• WHAT IS BEING ASKED
Once the line with "I need you to" is found, write it out along with each later line exactly, through the end of the entries, skipping every picture.

• PROVIDED RECORDS
# # # # # # #

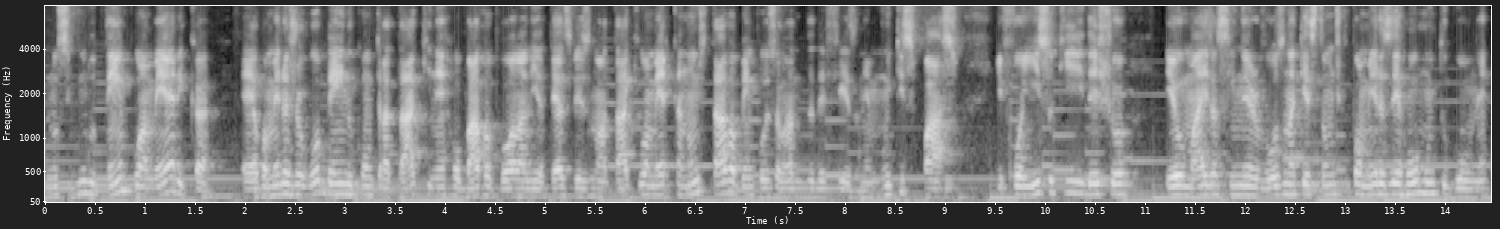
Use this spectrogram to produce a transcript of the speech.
no segundo tempo, o América, é, o Palmeiras jogou bem no contra-ataque, né? Roubava a bola ali até às vezes no ataque. O América não estava bem posicionado da defesa, né? Muito espaço. E foi isso que deixou eu mais assim nervoso na questão de que o Palmeiras errou muito gol, né?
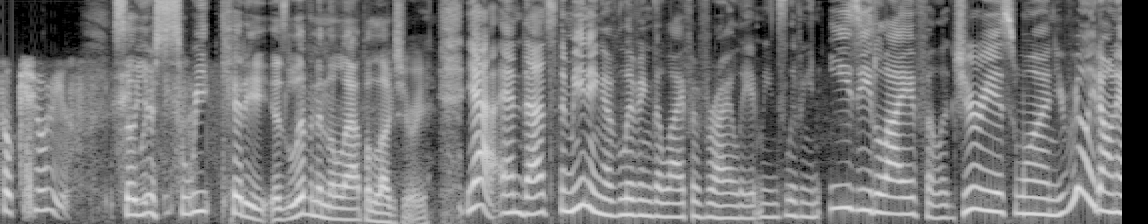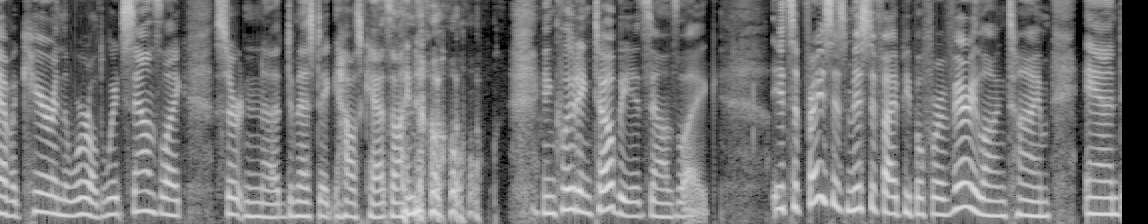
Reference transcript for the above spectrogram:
so curious. So your sweet kitty is living in the lap of luxury. Yeah, and that's the meaning of living the life of Riley. It means living an easy life, a luxurious one. You really don't have a care in the world, which sounds like certain uh, domestic house cats I know, including Toby, it sounds like. It's a phrase that's mystified people for a very long time, and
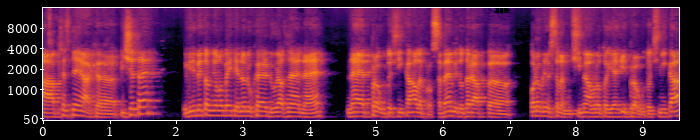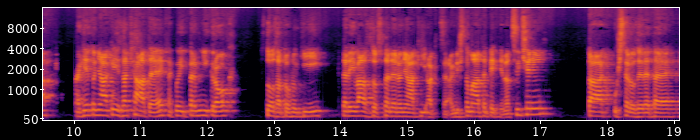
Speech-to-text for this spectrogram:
A přesně jak eh, píšete, i kdyby to mělo být jednoduché, důrazné ne, ne pro útočníka, ale pro sebe, my to teda v eh, podobným stylem učíme a ono to je i pro útočníka, tak je to nějaký začátek, takový první krok z toho zatohnutí, který vás dostane do nějaké akce. A když to máte pěkně nacvičený, tak už se rozjedete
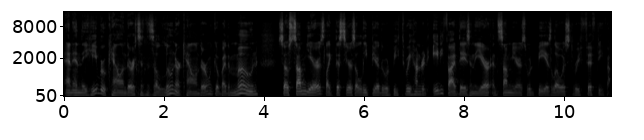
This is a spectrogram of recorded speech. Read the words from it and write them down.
And in the Hebrew calendar, since it's a lunar calendar, we go by the moon. So some years, like this year's a leap year, there would be 385 days in the year, and some years would be as low as 355.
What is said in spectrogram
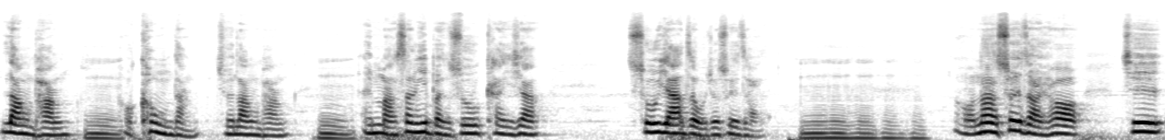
浪旁，嗯，我空档就浪旁，嗯，哎，马上一本书看一下，书压着我就睡着了，嗯嗯嗯嗯嗯，哦，那睡着以后，其实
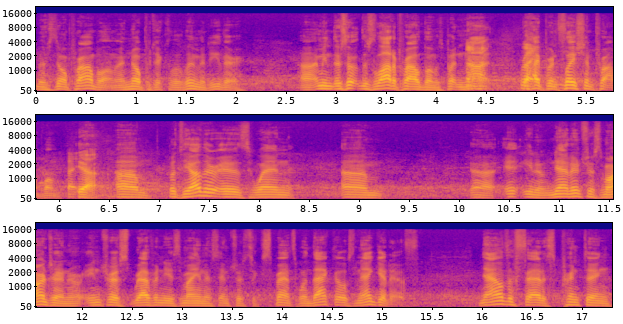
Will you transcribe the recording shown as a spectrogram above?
there's no problem and no particular limit either. Uh, I mean, there's a, there's a lot of problems, but not Right. the hyperinflation problem. Yeah. Um, but the other is when, um, uh, i- you know, net interest margin or interest revenues minus interest expense, when that goes negative, now the Fed is printing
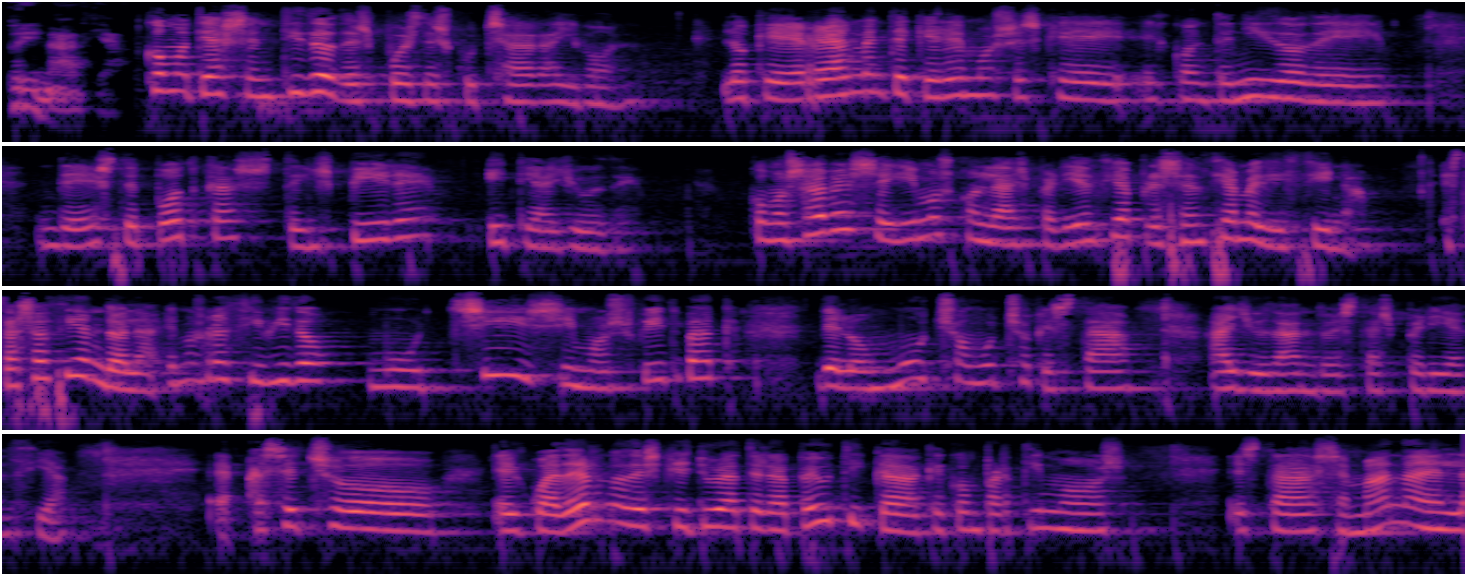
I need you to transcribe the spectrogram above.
primaria. ¿Cómo te has sentido después de escuchar a Ivonne? Lo que realmente queremos es que el contenido de, este podcast te inspire y te ayude. Como sabes, seguimos con la experiencia Presencia Medicina. ¿Estás haciéndola? Hemos recibido muchísimos feedback de lo mucho, mucho que está ayudando esta experiencia. Has hecho el cuaderno de escritura terapéutica que compartimos esta semana, en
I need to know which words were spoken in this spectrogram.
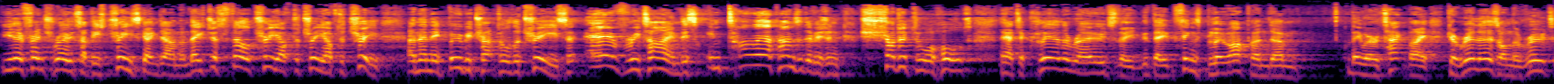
you know, French roads have these trees going down them. They just fell tree after tree after tree, and then they booby trapped all the trees. So every time this entire Panzer Division shuddered to a halt, they had to clear the roads. They, they, things blew up, and um, they were attacked by guerrillas on the route.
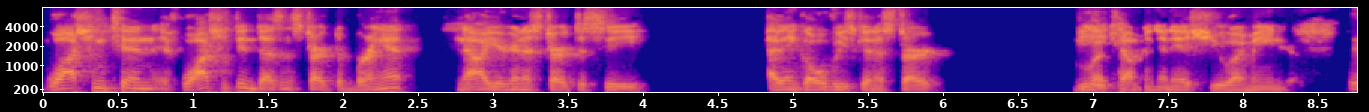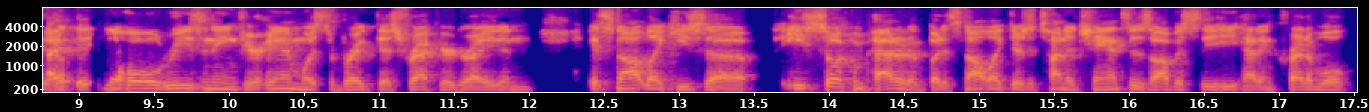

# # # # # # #

• RESULT OF THE EXERCISE
I need you to transcribe the spectrogram above.
primaria. ¿Cómo te has sentido después de escuchar a Ivonne? Lo que realmente queremos es que el contenido de, este podcast te inspire y te ayude. Como sabes, seguimos con la experiencia Presencia Medicina. ¿Estás haciéndola? Hemos recibido muchísimos feedback de lo mucho, mucho que está ayudando esta experiencia. Has hecho el cuaderno de escritura terapéutica que compartimos esta semana, en
I need to know which words were spoken in this spectrogram.
you know, French roads have these trees going down them. They just fell tree after tree after tree, and then they booby trapped all the trees. So every time this entire Panzer Division shuddered to a halt, they had to clear the roads. They, they, things blew up, and um, they were attacked by guerrillas on the route.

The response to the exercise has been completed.